- Mercier, Wilfred J.
Maine Image Analysis Lab, School of Forest Resources, The University of Maine
The eastern spruce budworm (Chorisoneura fumiferana (Clem.)), a native pest to the northeast United States and eastern Canada, has historically infested these regions every 30 to 50 year causing widespread defoliation and mortality of balsam fir (Abies balsamea) and spruce (Picea spp.) trees in these regions. With the next expected outbreak rapidly approaching for the state of Maine it seems prudent to make an attempt to examine the potenital vulnerability of Maine's current forests to this pest.
A spatially explicit spruce budworm vulnerability model was developed and applied to an approximately 4 million acre (1.6 million hectare) study area in northwestern Maine. This model was based primarily on data products derived from Landsat imagery. A second model with no spatial aspects (nonspatial model) was then derived based on Forest Inventory and Analysis (FIA) data.
These two models each have their own strengths and weaknesses. The spatial model was constructed out of information that has limited amounts of detail but had the advantage of being tied to actual locations in space. The nonspatial model on the other hand had more detailed information, but this information was not tied to any specific location in space. As it seemed that these two models complemented each other quite well, a process was derived to relate these two models to each other in order to create an improved spatial product. The results of this process was a spatially explicit model that reflected the more detailed information present in the nonspatial model.
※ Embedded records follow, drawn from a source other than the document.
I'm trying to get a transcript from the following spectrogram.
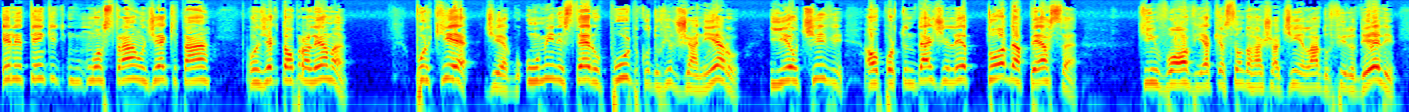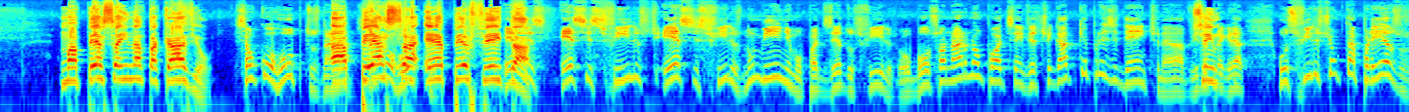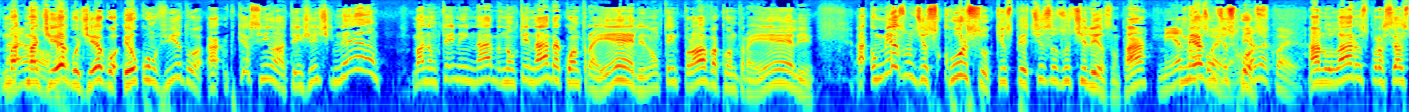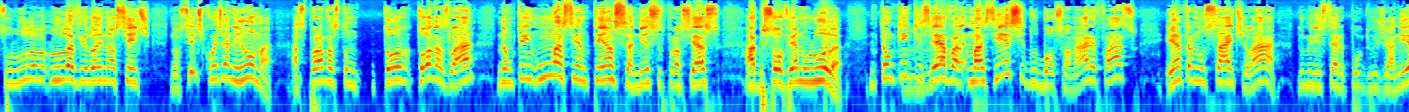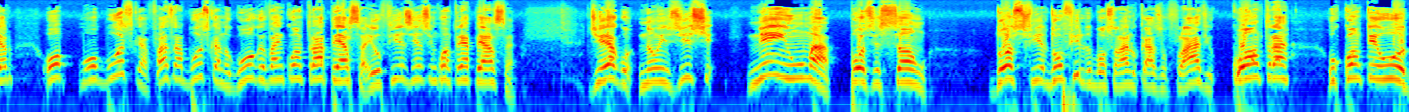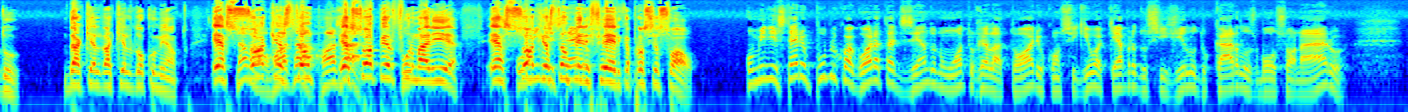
ele tem que mostrar onde é que está onde é que está o problema. Porque, Diego, o Ministério Público do Rio de Janeiro, e eu tive a oportunidade de ler toda a peça que envolve a questão da rachadinha lá do filho dele, uma peça inatacável. São corruptos, né? A peça é perfeita. Esses, esses, filhos, esses filhos, no mínimo, para dizer dos filhos, o Bolsonaro não pode ser investigado porque é presidente, né? A vida Sim. É Os filhos tinham que estar presos, né? Mas, mas Diego, Diego, eu convido, a, porque assim, ó, tem gente que, não, mas não tem nem nada, não tem nada contra ele, não tem prova contra ele. Ah, o mesmo discurso que os petistas utilizam, tá? Mesma o mesmo coisa, discurso. Anular os processos do Lula, Lula virou inocente. Inocente coisa nenhuma. As provas estão to todas lá, não tem uma sentença nesses processos absolvendo o Lula. Então quem uhum. quiser, mas esse do Bolsonaro é fácil. Entra no site lá do Ministério Público do Rio de Janeiro, ou, ou busca, faz a busca no Google e vai encontrar a peça. Eu fiz isso, encontrei a peça. Diego, não existe nenhuma posição dos do filho do Bolsonaro, no caso Flávio, contra o conteúdo daquele, daquele documento. É só não, questão, Rosa, Rosa, é só perfumaria, o, é só questão periférica processual. O Ministério Público agora está dizendo num outro relatório, conseguiu a quebra do sigilo do Carlos Bolsonaro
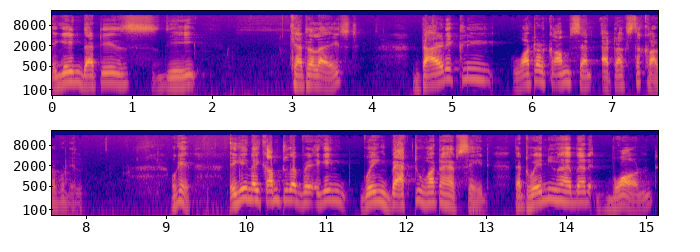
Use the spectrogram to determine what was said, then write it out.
again that is the catalyzed directly water comes and attacks the carbonyl. Okay. Again I come to the again going back to what I have said that when you have a bond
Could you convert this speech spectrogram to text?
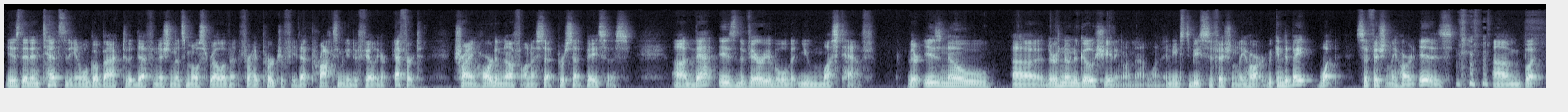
is that intensity, and we'll go back to the definition that's most relevant for hypertrophy, that proximity to failure, effort, trying hard enough on a set per set basis. Uh, that is the variable that you must have. There is no uh, there's no negotiating on that one. It needs to be sufficiently hard. We can debate what sufficiently hard is, um, but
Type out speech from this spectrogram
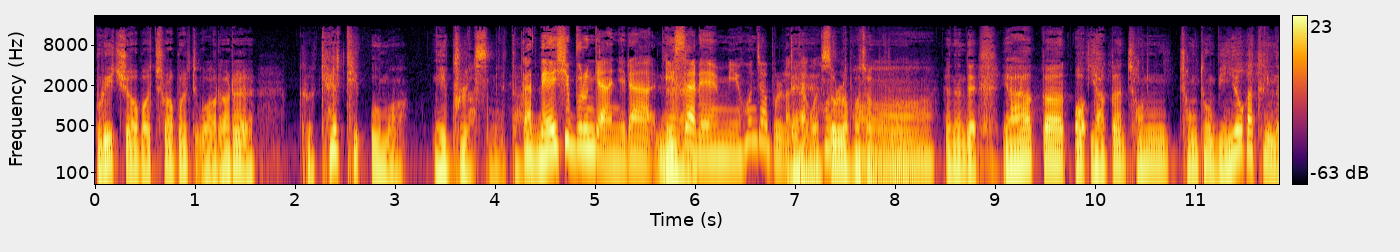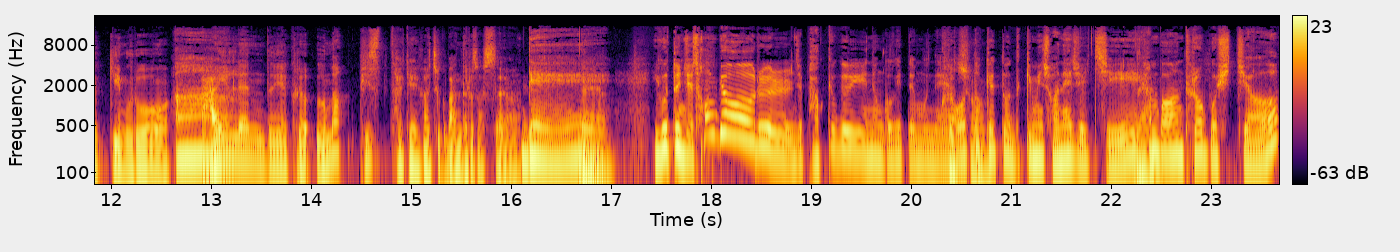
Bridge Over Troubled Water를 그 켈틱 우먼이 불렀습니다. 그러니까 넷이 부른 게 아니라 리사 램이 혼자 불렀다고 네, 솔로 버전으로 어. 했는데 약간 어 약간 전 정통 민요 같은 느낌으로 아. 아. 일랜드의 그런 음악 비슷하게 해가지고 만들어졌어요. 네. 네. 이것도 이제 성별을 이제 바뀌는 거기 때문에 그렇죠. 어떻게 또 느낌이 전해질지 네. 한번 들어보시죠.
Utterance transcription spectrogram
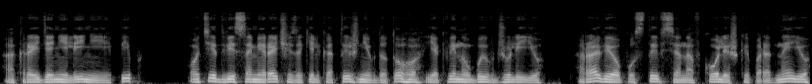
А крейдяні лінії піп, оті дві самі речі за кілька тижнів до того, як він убив Джулію. Раві опустився навколішки перед нею,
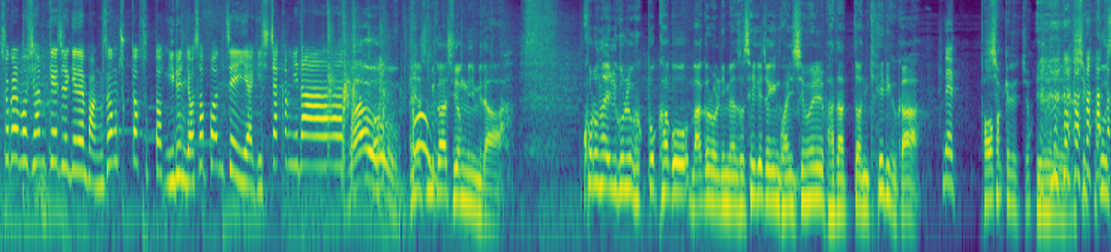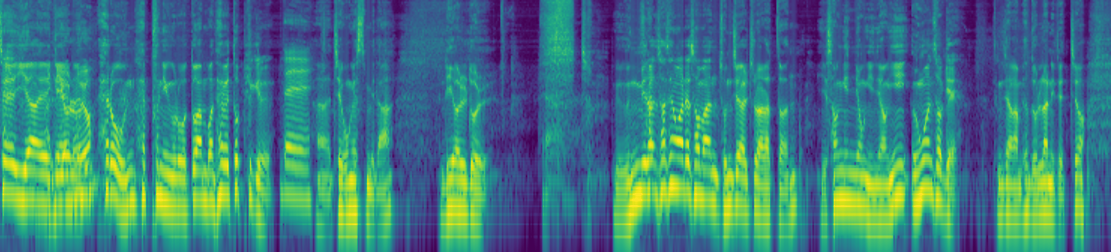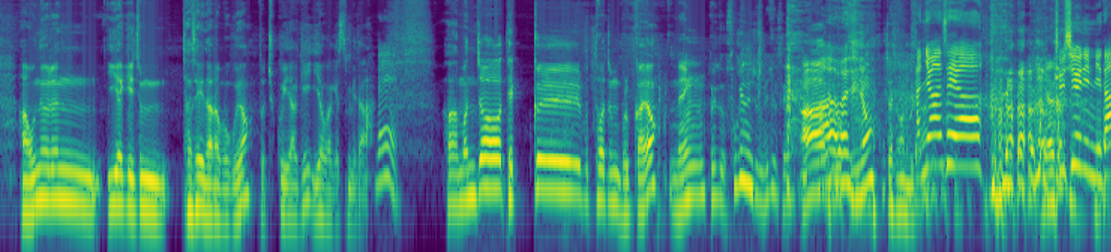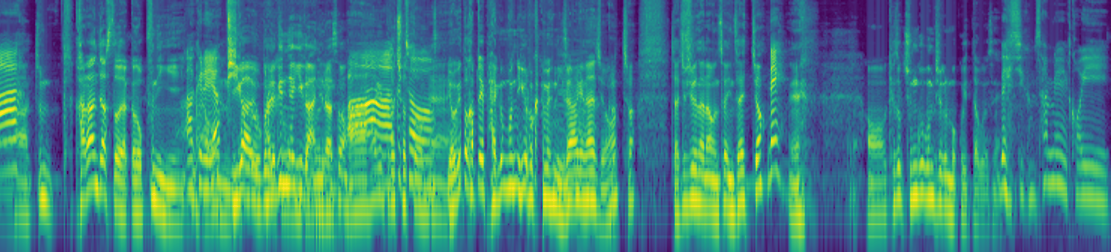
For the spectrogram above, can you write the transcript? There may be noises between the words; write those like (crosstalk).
축알못이 함께 즐기는 방송 축덕축덕 76번째 이야기 시작합니다. wow. 안녕하십니까 주영민입니다. 코로나19를 극복하고 막을 올리면서 세계적인 관심을 받았던 K리그가 네. 더 받게 됐죠. 예, 19세 이하에게는 리얼로요? 해로운 해프닝으로 또 한 번 해외 토픽을 네. 어, 제공했습니다. 리얼돌. 참, 그 은밀한 사생활에서만 존재할 줄 알았던 이 성인용 인형이 응원석에 등장하면서 논란이 됐죠. 아, 오늘은 이 이야기 좀 자세히 나눠보고요. 또 축구 이야기 이어가겠습니다. 네. 아, 먼저 댓글부터 좀 볼까요? 냉. 그래도 소개는 좀 해주세요. 아, 아, 그렇군요. 죄송합니다. 안녕하세요. 주시은입니다. 아, 좀 가라앉았어. 약간 오프닝이. 아, 그래요? 음, 비가 요번에 밝은 또 얘기가 아니라서. 아, 하긴 아, 그렇죠 그쵸. 또. 네. 여기 또 갑자기 밝은 분위기로 가면 이상하긴 하죠. 그렇죠. 자, 주시은 아나운서 인사했죠? 네. 네. 어, 계속 중국 음식을 먹고 있다고 요새. 네, 지금 3일 거의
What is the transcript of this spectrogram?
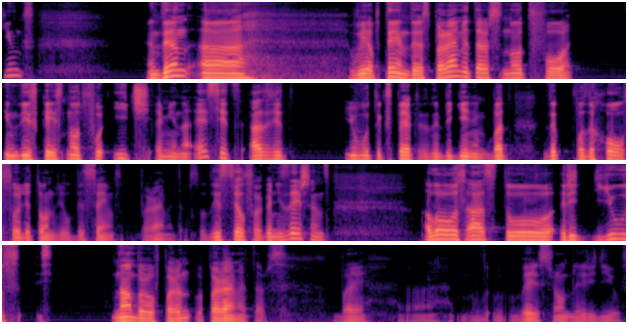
kinks. And then uh, we obtain those parameters not for, in this case, not for each amino acid as it you would expect in the beginning, but the, for the whole soliton will be same parameters. So these self-organizations allows us to reduce number of par parameters by very strongly reduce.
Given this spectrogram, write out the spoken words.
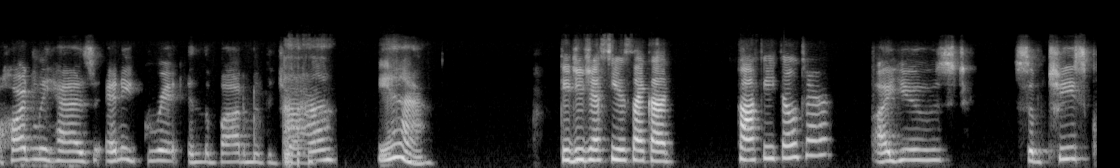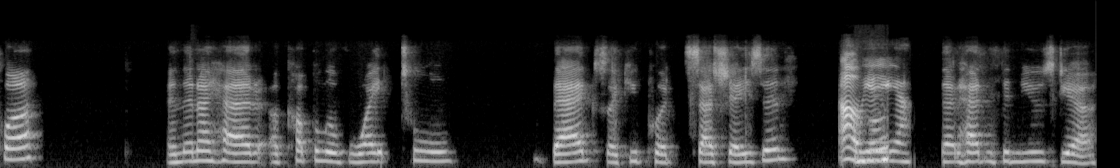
hardly has any grit in the bottom of the jar. Uh-huh. Yeah. Did you just use like a coffee filter? I used some cheesecloth, and then I had a couple of white tulle bags, like you put sachets in, Oh, yeah, Mhm. yeah, yeah. that hadn't been used. Yeah,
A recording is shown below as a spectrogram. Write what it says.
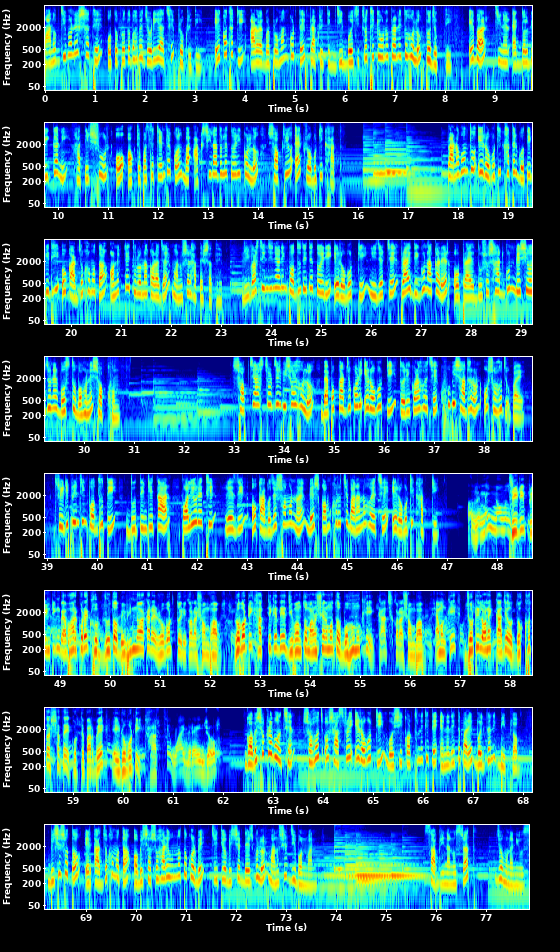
মানব জীবনের সাথে ওতপ্রোতভাবে জড়িয়ে আছে প্রকৃতি। এ কথাটি আরও একবার প্রমাণ করতে প্রাকৃতিক জীববৈচিত্র্য থেকে অনুপ্রাণিত হলো প্রযুক্তি। এবার চীনের একদল বিজ্ঞানী হাতির সুর ও অক্টোপাসের টেন্টাকল বা আকশির আদলে তৈরি করল সক্রিয় এক রোবোটিক হাত। প্রাণবন্ত এই রোবোটিক হাতের গতিবিধি ও কার্যক্ষমতা অনেকটাই তুলনা করা যায় মানুষের হাতের সাথে। রিভার্স ইঞ্জিনিয়ারিং পদ্ধতিতে তৈরি এ রোবটটি নিজের চেয়ে প্রায় দ্বিগুণ আকারের ও প্রায় দুশো গুণ বেশি ওজনের বস্তু বহনে সক্ষম। সবচেয়ে আশ্চর্যের বিষয় হল, ব্যাপক কার্যকরী এ রোবটটি তৈরি করা হয়েছে খুবই সাধারণ ও সহজ উপায়ে। থ্রিডি প্রিন্টিং পদ্ধতি দু তিনটি তার পলিওরেথিন রেজিন ও কাগজের সমন্বয়ে বেশ কম খরচে বানানো হয়েছে এ রোবোটিক হাতটি। থ্রিডি প্রিন্টিং ব্যবহার করে খুব দ্রুত বিভিন্ন আকারের রোবট তৈরি করা সম্ভব। রোবটিক হাতটিকে দিয়ে জীবন্ত মানুষের মতো বহুমুখী কাজ করা সম্ভব। এমনকি জটিল অনেক কাজেও দক্ষতার সাথে করতে পারবে এই রোবটিক হাত। গবেষকরা বলছেন সহজ ও সাশ্রয়ী এ রোবটটি বৈশ্বিক অর্থনীতিতে এনে দিতে পারে বৈজ্ঞানিক বিপ্লব। বিশেষত এর কার্যক্ষমতা অবিশ্বাস্য হারে উন্নত করবে তৃতীয় বিশ্বের দেশগুলোর মানুষের জীবনমান। সাবরিনা নুসরাত যমুনা নিউজ।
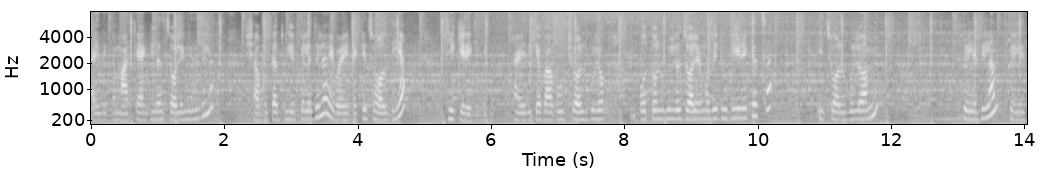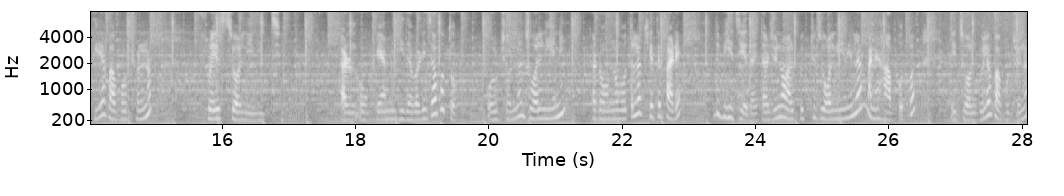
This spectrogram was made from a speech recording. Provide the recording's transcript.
আর এদিকে মাকে এক গ্লাস জলে নিয়ে দিল, সাবুটা ধুয়ে ফেলে দিল, এবার এটাকে জল দিয়ে ঢেকে রেখে দিল। আর এদিকে বাবুর জলগুলো, বোতলগুলো জলের মধ্যে ঢুকিয়ে রেখেছে। এই জলগুলো আমি ফেলে দিলাম, ফেলে দিয়ে বাবুর জন্য ফ্রেশ জল নিয়ে নিচ্ছি। কারণ ওকে আমি দিদাবাড়ি যাব তো, ওর জন্য জল নিয়ে নিই। কারণ অন্য বোতলও খেতে পারে, কিন্তু ভিজিয়ে দেয়। তার জন্য অল্প একটু জল নিয়ে নিলাম মানে হাফ বোতল। এই জলগুলো বাবুর জন্য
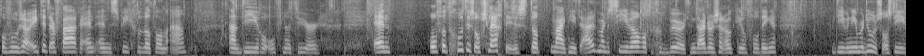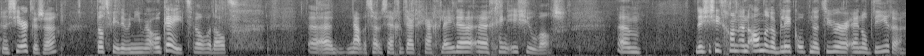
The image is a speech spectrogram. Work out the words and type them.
Of hoe zou ik dit ervaren? En, en spiegelen dat dan aan aan dieren of natuur. En of dat goed is of slecht is, dat maakt niet uit. Maar dan zie je wel wat er gebeurt. En daardoor zijn ook heel veel dingen die we niet meer doen. Zoals dieren in circussen. Dat vinden we niet meer oké. terwijl we dat, eh, nou wat zou ik zeggen, 30 jaar geleden eh, geen issue was. Ehm, dus je ziet gewoon een andere blik op natuur en op dieren.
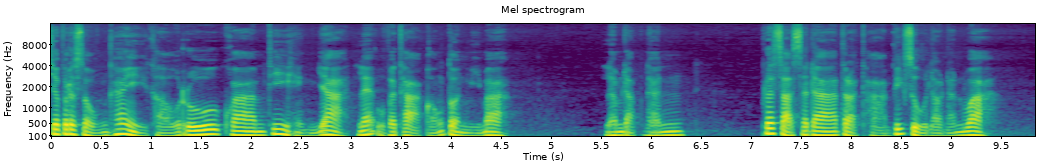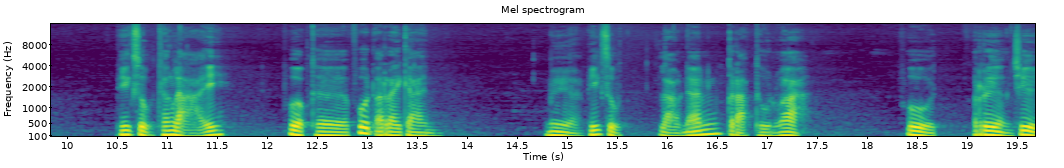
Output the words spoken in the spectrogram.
จะประสงค์ให้เขารู้ความที่แห่งญาติและอุปถากของตนมีมาก ลำดับนั้น พระศาสดาตรัสถามภิกษุเหล่านั้นว่า ภิกษุทั้งหลาย พวกเธอพูดอะไรกัน เมื่อภิกษุเหล่านั้นกราบทูลว่า พูดเรื่องชื่อ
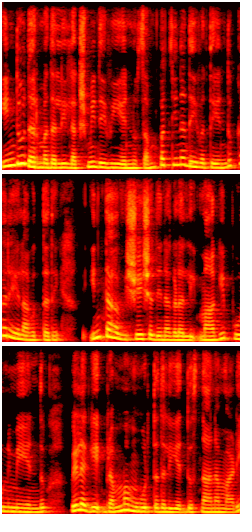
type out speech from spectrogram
ಹಿಂದೂ ಧರ್ಮದಲ್ಲಿ ಲಕ್ಷ್ಮೀ ದೇವಿಯನ್ನು ಸಂಪತ್ತಿನ ದೇವತೆ ಎಂದು ಕರೆಯಲಾಗುತ್ತದೆ. ಇಂತಹ ವಿಶೇಷ ದಿನಗಳಲ್ಲಿ ಮಾಘಿ ಪೂರ್ಣಿಮೆಯೆಂದು ಬೆಳಗ್ಗೆ ಬ್ರಹ್ಮ ಮುಹೂರ್ತದಲ್ಲಿ ಎದ್ದು ಸ್ನಾನ ಮಾಡಿ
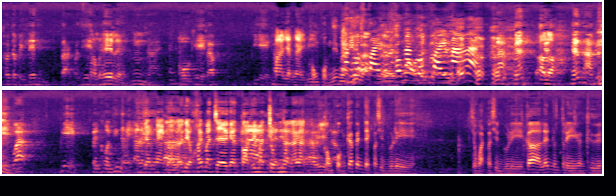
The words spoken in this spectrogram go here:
เขาจะไปเล่นต่างประเทศต่างประเทศเลย อืม ใช่โอเคครับ พี่เอกมายังไงพี่ของผมนี่มานั่งที่รหถลังไฟเลย นั่งรถไฟมาอะงั้นเอาเหรอ งั้นถามพี่เอกว่าพี่เอกเป็นคนที่ไหนอะไร ยังไงก่อนแล้วเดี๋ยวค่อยมาเจอกันตอนที่มาจุ้งกันแล้วกันครับพี่ ของผมก็เป็นเด็กประชินบุรี จังหวัดประชินบุรีก็เล่นดนตรีกลางคืน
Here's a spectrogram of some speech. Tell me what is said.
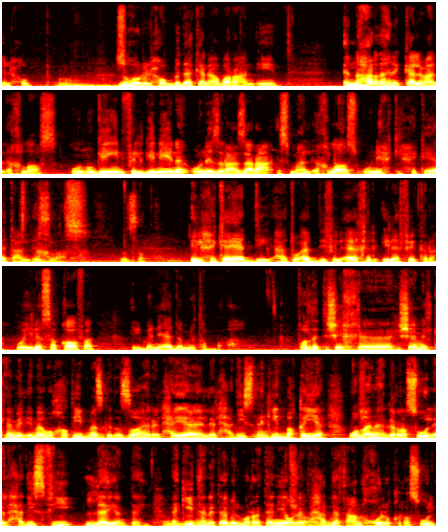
الحب. ظهور الحب ده كان عبارة عن إيه؟ النهارده هنتكلم عن الإخلاص. ونقوم جايين في الجنينة ونزرع زرع اسمها الإخلاص ونحكي حكايات عن الإخلاص. بالظبط. الحكايات دي هتؤدي في الآخر إلى فكرة وإلى ثقافة البني آدم يطبقها. فضيلة الشيخ هشام الكامل إمام وخطيب مسجد الظاهر الحقيقة للحديث أكيد بقية ومنهج الرسول الحديث فيه لا ينتهي. أكيد هنتقابل مرة تانية ونتحدث عن خلق الرسول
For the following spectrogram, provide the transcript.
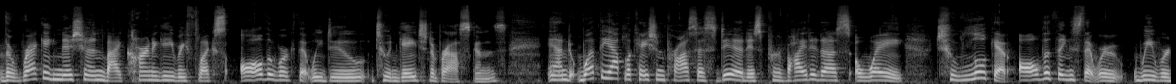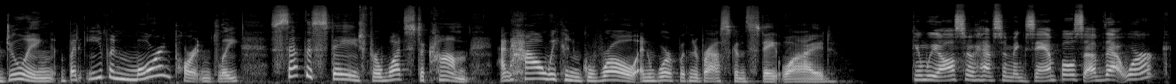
The recognition by Carnegie reflects all the work that we do to engage Nebraskans. And what the application process did is provided us a way to look at all the things that we're, we were doing, but even more importantly, set the stage for what's to come and how we can grow and work with Nebraskans statewide. Can we also have some examples of that work?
This particular model estimates that over 25% of the study area is highly vulnerable to the spruce budworm. A qualitative analysis of the vulnerability map shows both large extensive areas of high risk as well as smaller pockets of high risk interspersed within large areas of low risk.